Gun rights activist groups found a way around the temporary halting of 3D-printed gun blueprints by publishing another set of blueprints on a new website Tuesday, which they say is activity protected under the First Amendment.
“Through CodeIsFreeSpeech.com, we intend to encourage people to consider new and different aspects of our nation’s marketplace of ideas – even if some government officials disagree with our views or dislike our content – because information is code, code is free speech, and free speech is freedom,” reads a statement on the site, which was created by a variety of groups including the Firearms Policy Coalition and the Firearms Policy Foundation.
The site features downloadable blueprints for a variety of firearms, including the AR-15 semiautomatic rifle, the AR-10 battle rifle as well as the Liberator, a single-shot handgun.
It went live the same day that U.S. District Judge Robert Lasnik blocked a settlement that President Donald Trump’s administration had reached with digital firearms nonprofit Defense Distributed, which had been granted permission to relaunch its website on Wednesday with blueprints.
Attorneys general from eight states and Washington, D.C., announced Monday they were suing the federal government in an attempt to halt the settlement.
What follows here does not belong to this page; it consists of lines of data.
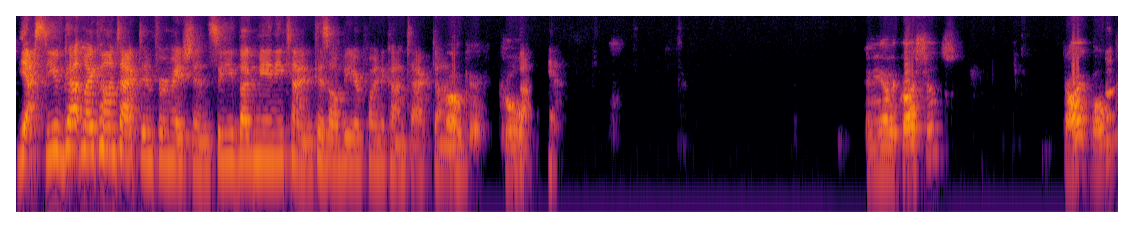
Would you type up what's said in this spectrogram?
Yes, you've got my contact information. So you bug me anytime because I'll be your point of contact on. Okay, cool. About, yeah. Any other questions? All right. Well,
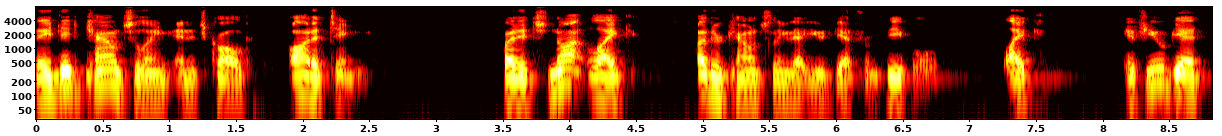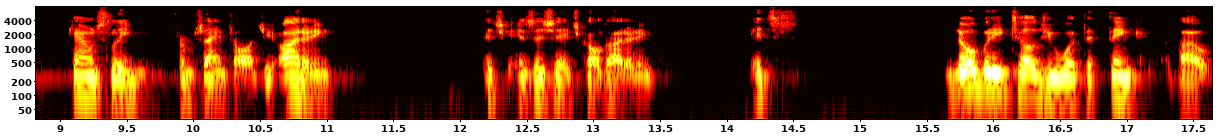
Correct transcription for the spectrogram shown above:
they did counseling, and it's called auditing. But it's not like other counseling that you'd get from people. Like, if you get counseling from Scientology, auditing, it's, as I say, it's called auditing. It's nobody tells you what to think about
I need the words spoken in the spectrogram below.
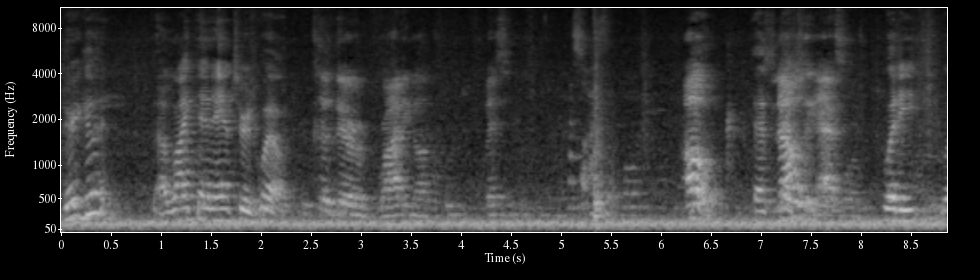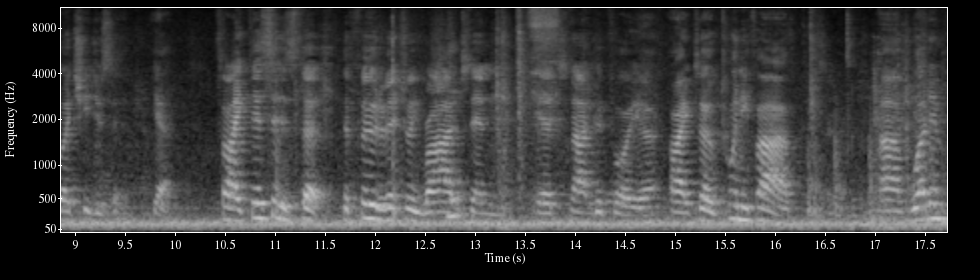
Very good, I like that answer as well. Because they're rotting on the food, basically. That's what I said, Oh, That's, now I was that's like asking. what he, what she just said, yeah. So like, this is the, the food eventually rots and it's not good for you. All right, so twenty-five. Uh, what im-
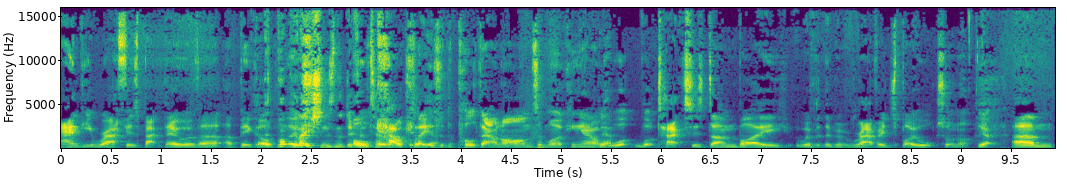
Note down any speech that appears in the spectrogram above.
Andy Raff is back there with a, a big old populations in the different old calculators yeah. with the pull down arms and working out Yeah. what, what tax is done by whether they've been ravaged by orcs or not. Yeah. Um,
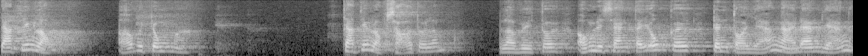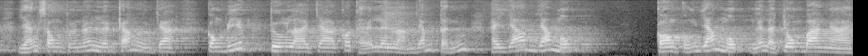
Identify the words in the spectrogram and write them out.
Cha Tiến Lộc, ở với chung mà. Cha Tiến Lộc sợ tôi lắm là vì tôi, ông đi sang Tây Úc cái, trên tòa giảng, ngài đang giảng giảng xong tôi nói lên cảm ơn cha. Con biết tương lai cha có thể lên làm giám tỉnh hay giám giám mục. Con cũng giám mục, nghĩa là chôn ba ngày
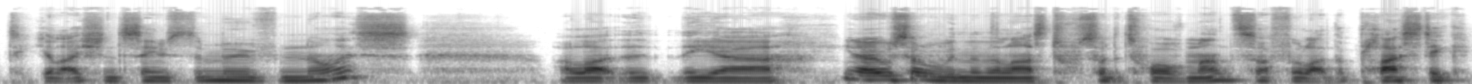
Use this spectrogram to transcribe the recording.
Articulation seems to move nice. I like the, the uh, you know, sort of within the last sort of 12 months, I feel like the plastic,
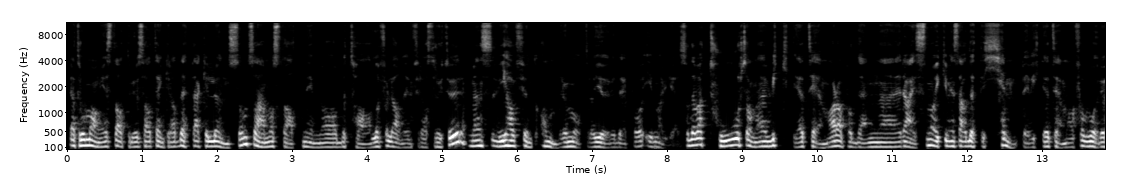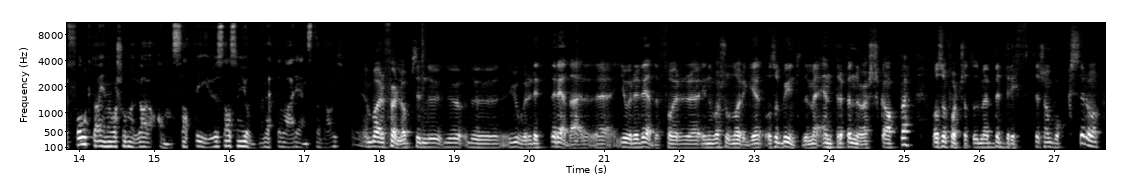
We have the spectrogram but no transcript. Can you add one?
jeg tror mange stater i USA tenker at dette er ikke lønnsomt, så her må staten inn og betale for ladeinfrastruktur. Mens vi har funnet andre måter å gjøre det på i Norge. Så det var to sånne viktige temaer da, på den eh, reisen. Og ikke minst er jo dette kjempeviktige temaet for våre folk. da Innovasjon Norge har jo ansatte i USA som jobber med dette hver eneste dag. Bare følge opp, siden du, du, du gjorde litt rede, her, eh, gjorde rede for eh, Innovasjon Norge, og så begynte du med entreprenørskapet. Og så fortsatte du med bedrifter som vokser, og,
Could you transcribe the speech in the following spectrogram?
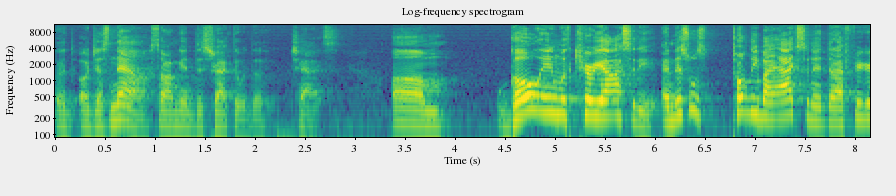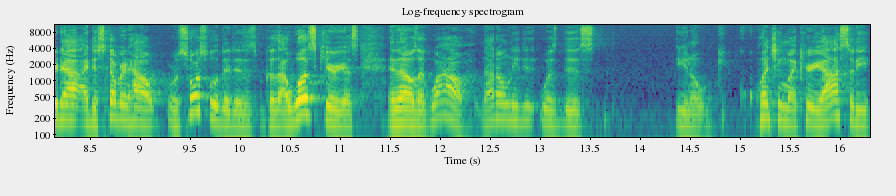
uh, or just now. Sorry, I'm getting distracted with the chats. Um, go in with curiosity, and this was totally by accident that I figured out. I discovered how resourceful it is because I was curious, and I was like, wow. Not only was this, you know, quenching my curiosity,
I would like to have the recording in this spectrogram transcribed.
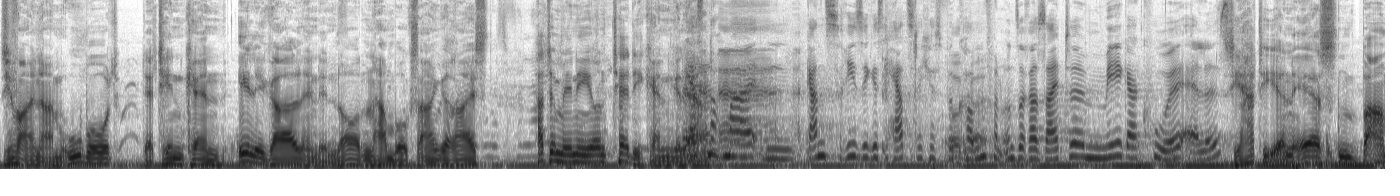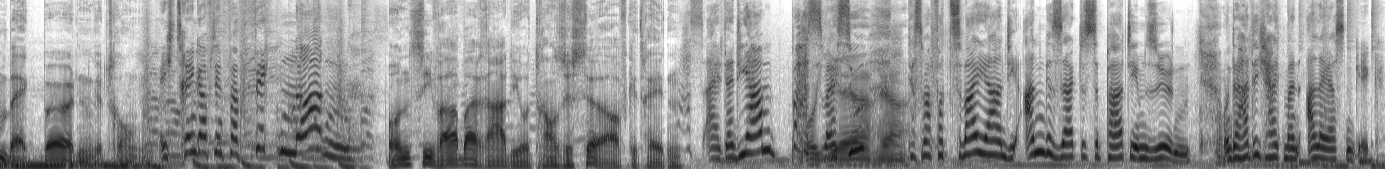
Sie war in einem U-Boot, der Tin Can, illegal in den Norden Hamburgs eingereist, hatte Minnie und Teddy Erst kennengelernt. nochmal ein ganz riesiges herzliches Willkommen von unserer Seite. Mega cool, Alice. Sie hatte ihren ersten Barmbek Burden getrunken. Ich trinke auf den verfickten Norden. Und sie war bei Radio Transistor aufgetreten. Was, Alter, die haben Bass, Oh weißt yeah, du? ja. Das war vor zwei Jahren die angesagteste Party im Süden. Und da hatte ich halt meinen allerersten Gig.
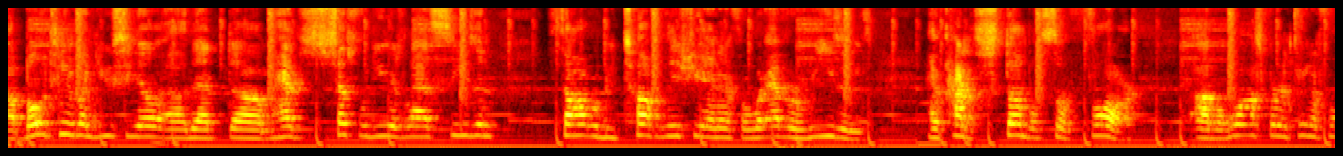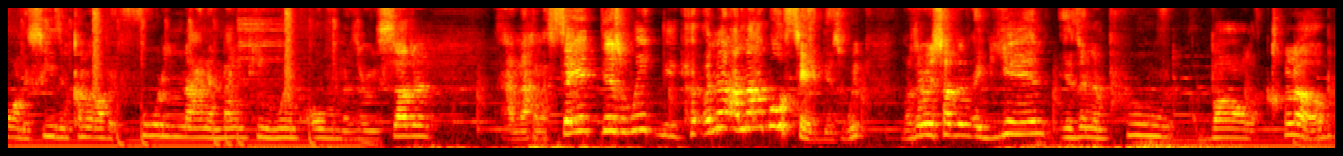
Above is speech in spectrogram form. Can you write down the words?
uh, both teams like UCO uh, that um, had successful years last season thought would be tough this year, and then for whatever reasons have kind of stumbled so far. Uh, but Washburn three and four on the season, coming off a 49 and 19 win over Missouri Southern. I'm not gonna say it this week because no, I'm not. Will say it this week. Missouri Southern again is an improved ball club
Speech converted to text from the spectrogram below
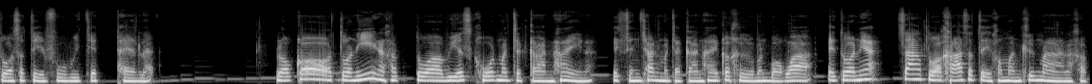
ตัว stateful widget แทนแล้วแล้วก็ตัวนี้นะครับตัว VS Code มันจัดการให้นะ extension มันจัดการให้ก็คือมันบอกว่าไอตัวเนี้ยสร้างตัว class state ของมันขึ้นมานะครับ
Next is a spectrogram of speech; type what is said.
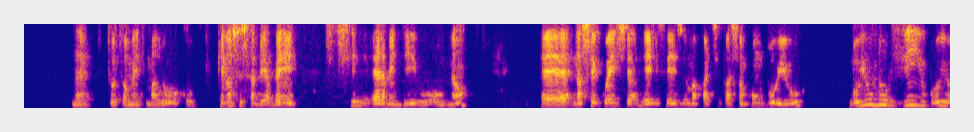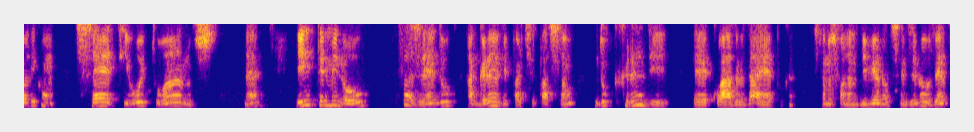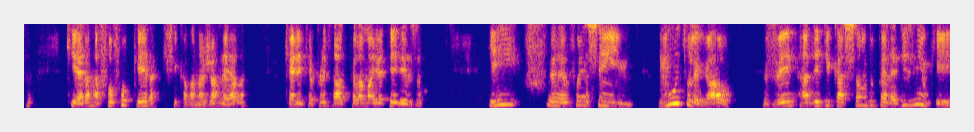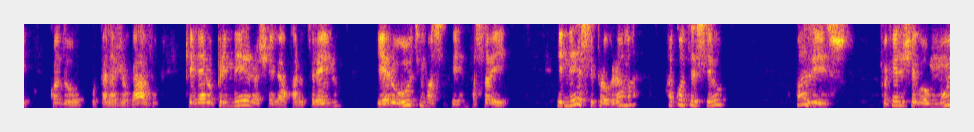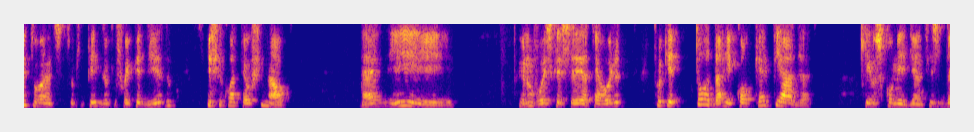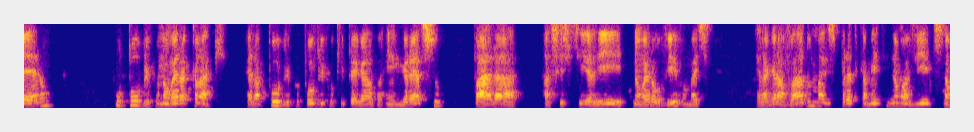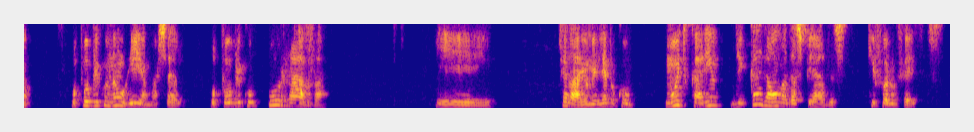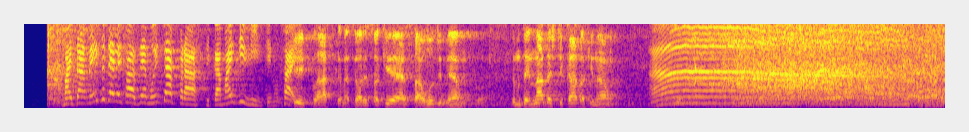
né, totalmente maluco, que não se sabia bem se era mendigo ou não. É, na sequência, ele fez uma participação com o Buiu, Buiu novinho, Buiu ali com sete, oito anos, né? e terminou fazendo a grande participação do grande é, quadro da época, estamos falando de 1990, que era a fofoqueira, que ficava na janela, que era interpretado pela Maria Tereza. E é, foi assim muito legal ver a dedicação do Pelé. Diziam que quando o Pelé jogava, que ele era o primeiro a chegar para o treino e era o último a sair. E nesse programa aconteceu quase isso, porque ele chegou muito antes do que, do que foi pedido e ficou até o final. Né? E eu não vou esquecer até hoje, porque toda e qualquer piada que os comediantes deram, o público não era claque, era público, público que pegava ingresso para assisti ali, não era ao vivo, mas era gravado, mas praticamente não havia edição. O público não ria, Marcelo. O público urrava. E, sei lá, eu me lembro com muito carinho de cada uma das piadas que foram feitas. Mas também você deve fazer muita plástica, mais de 20, não faz? Que plástica, minha senhora? Isso aqui é saúde mesmo. Eu não tem nada esticado aqui, não. Ah!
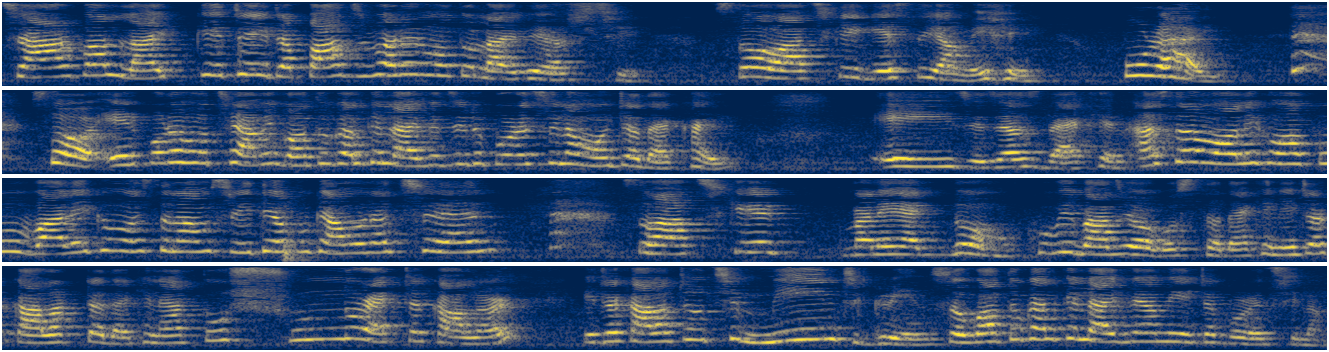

“There are 3D printers in public colleges and public spaces and there is the likelihood of potential irreparable harm,” Lasnik said.
Defense Distributed had been hosting schematics for seven different firearms from July 27 until the site’s founder Cody Wilson announced on Twitter Tuesday that the site was “going dark.” Thousands of the blueprints had already been downloaded by Tuesday.